Here in the two-county area, Cayce, Irmo, Columbia and Richland County have begun making checkbook-level spending information publicly available on the web. And they each have reported that it’s easy and inexpensive to accomplish. So why doesn’t Lexington County do this?

2. Answer questions about the $450,000 “consulting” contract. Many citizens, myself included, have questions about the $450,000 contract awarded to Alliance Consulting to promote and “consult” on the tax increase plan. Why was this out-of-county firm chosen over local firms based right here in Lexington County? Were hefty campaign contributions to members of County Council from this firm’s president the deciding factor? What exactly are citizens getting in return for this $450,000?

County Council should answer these questions openly and honestly.

In the interest of openness, let me acknowledge that I’m a candidate for County Council. But I’m not writing as a candidate. I’m writing as a concerned citizen who loves Lexington County but believes our county’s politicians aren’t nearly as responsive as they should be to the needs of regular, hard-working taxpayers.

More than a month ago, on February 15, I wrote to all members of County Council requesting that they be more forthcoming about the true impact of their proposed sales tax increase. Raising it to eight percent would increase the tax burden on a family of four by $532 annually; yet the website of the pro-tax group makes no mention of the real cost, instead repeatedly using the word “penny” in an attempt to downplay the impact.

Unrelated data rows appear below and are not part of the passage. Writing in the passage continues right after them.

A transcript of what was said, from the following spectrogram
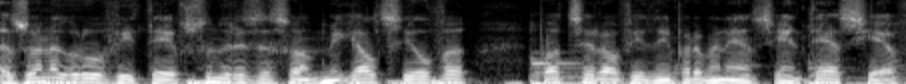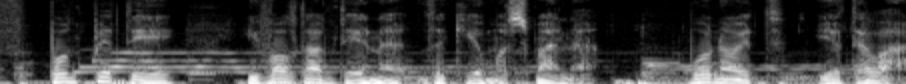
A Zona Groove teve sonorização de Miguel Silva, pode ser ouvida em permanência em tsf.pt e volta à antena daqui a uma semana. Boa noite e até lá.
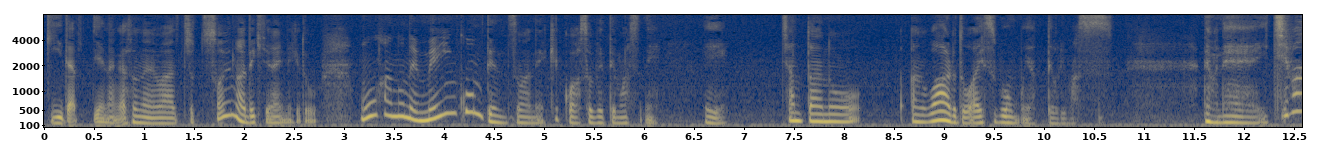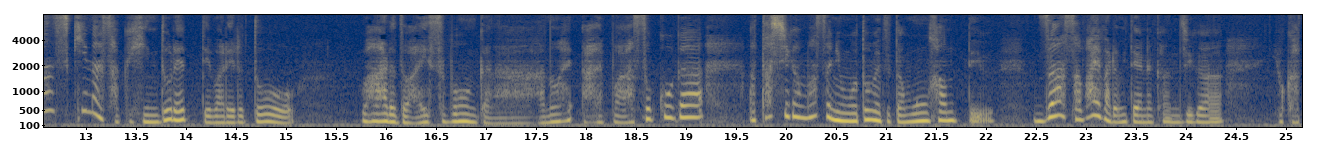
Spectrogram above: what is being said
記だってなんかそんなのはちょっとそういうのはできてないんだけどモンハンのねメインコンテンツはね結構遊べてますね。ええ。ちゃんとあのあのワールドアイスボーンもやっております。でもね一番好きな作品どれって言われるとワールドアイスボーンかな。あのあやっぱあそこが私がまさに求めてたモンハンっていう。ザ・サバイバルみたいな感じが良かっ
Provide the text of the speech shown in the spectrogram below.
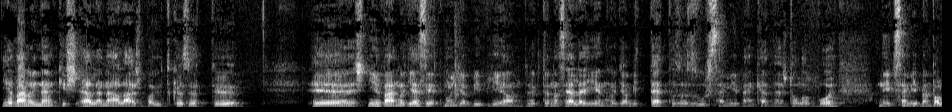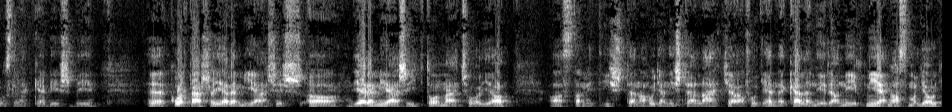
Nyilván, hogy nem kis ellenállásba ütközött ő, és nyilván, hogy ezért mondja a Biblia rögtön az elején, hogy amit tett, az az Úr szemében kedves dolog volt, a nép szemében valószínűleg kevésbé. Kortársa Jeremiás, és a Jeremiás így tolmácsolja azt, amit Isten, ahogyan Isten látja, hogy ennek ellenére a nép milyen. Azt mondja, hogy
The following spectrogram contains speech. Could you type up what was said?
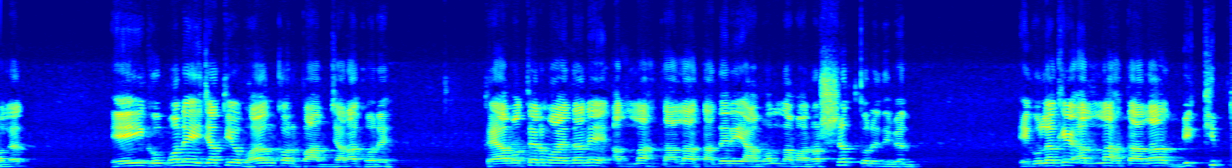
বলেন, এই গোপনে এই জাতীয় ভয়ঙ্কর পাপ যারা করে, কেয়ামতের ময়দানে আল্লাহ তালা তাদের এই আমল নামা নস্যত করে দিবেন। এগুলাকে আল্লাহ তালা বিক্ষিপ্ত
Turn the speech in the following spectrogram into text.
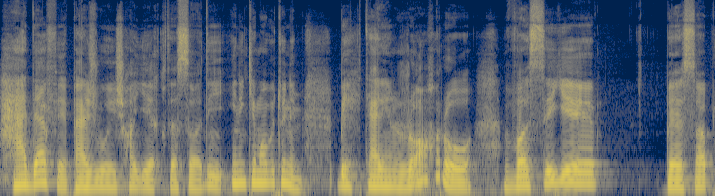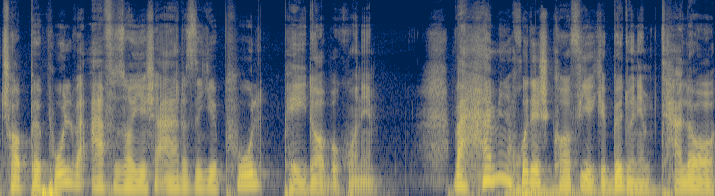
هدف پژوهش های اقتصادی اینه که ما بتونیم بهترین راه رو واسه به حساب چاپ پول و افزایش عرضه پول پیدا بکنیم. و همین خودش کافیه که بدونیم طلا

Because this website is hosted on the county’s web servers and appears to be funded by the taxpayers, I believe it should be impartial, rather than designed to sway voters.

Unfortunately, I received no written responses – only a single phone call from a Council member who doesn’t represent my area.

And that’s a problem.

The taxpayers aren’t asking County Council to raise our taxes. No, they’re asking us for more of our money. Therefore, they owe it to us to show that they’re being good stewards of existing funds.

This proposed tax increase is no small deal. It will diminish the spending power – and thus, the quality of life — of every person in the county.

Our county politicians must show greater respect toward those whose hard-earned dollars they covet. If they continue to display a casual attitude toward tax increases, they have only themselves to blame when voters say “no” this fall.

Ned Tolar lives in West Columbia.